HRCT Scans Can Spare IPF Patients Risks of Lung Biopsy
Seattle, WA - People who have suspected idiopathic pulmonary fibrosis (IPF) without typical patterns on high resolution computed tomography (CT) scans could in future be spared the substantial risks of lung biopsy and be given a confident diagnosis of IPF based on clinical and radiological findings alone, according to new research published in The Lancet Respiratory Medicine.
IPF causes progressive scarring of lung tissue, which eventually prevents the lungs from being able to supply the body with adequate oxygen. IPF has no cure and most people live only 3 to 5 years after diagnosis. Appropriate treatment is complicated by the fact that a definitive diagnosis often requires a lung biopsy.

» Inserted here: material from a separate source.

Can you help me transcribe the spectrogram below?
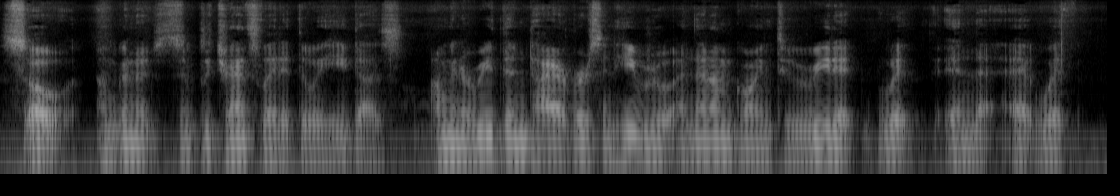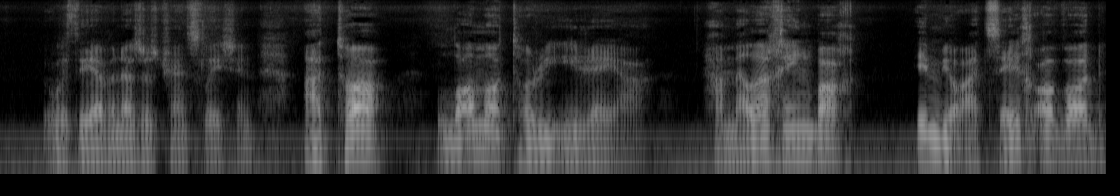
So I'm going to simply translate it the way he does. I'm going to read the entire verse in Hebrew and then I'm going to read it with in the uh, with with the Even Ezra's translation. Ata lama tori irea hamelach bach im yoatzeich avad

HRCT scans of the lungs can identify typical ‘honeycombing pattern’ of lung scarring and damage to the air sacs known as usual interstitial pneumonia (UIP) in people with IPF. In a patient with progressive breathlessness who has no significant environmental exposures attributable to pulmonary fibrosis, or evidence of collagen vascular diseases, the UIP pattern on HRCT is characteristic of IPF. When patients suspected to have IPF do not have the definitive UIP pattern on HRCT images, international guidelines recommend a surgical lung biopsy to make a confident diagnosis of IPF in such patients.
“Surgical lung biopsy is associated with substantial risks and many patients are too elderly, sick, and/or have comorbid conditions to tolerate the invasive procedure”, explains Professor Ganesh Raghu from the University of Washington Medical Center, Seattle, who led the research. Continue>
Posted in: News Briefs | September 16, 2013
Posted in: News Briefs | June 24, 2015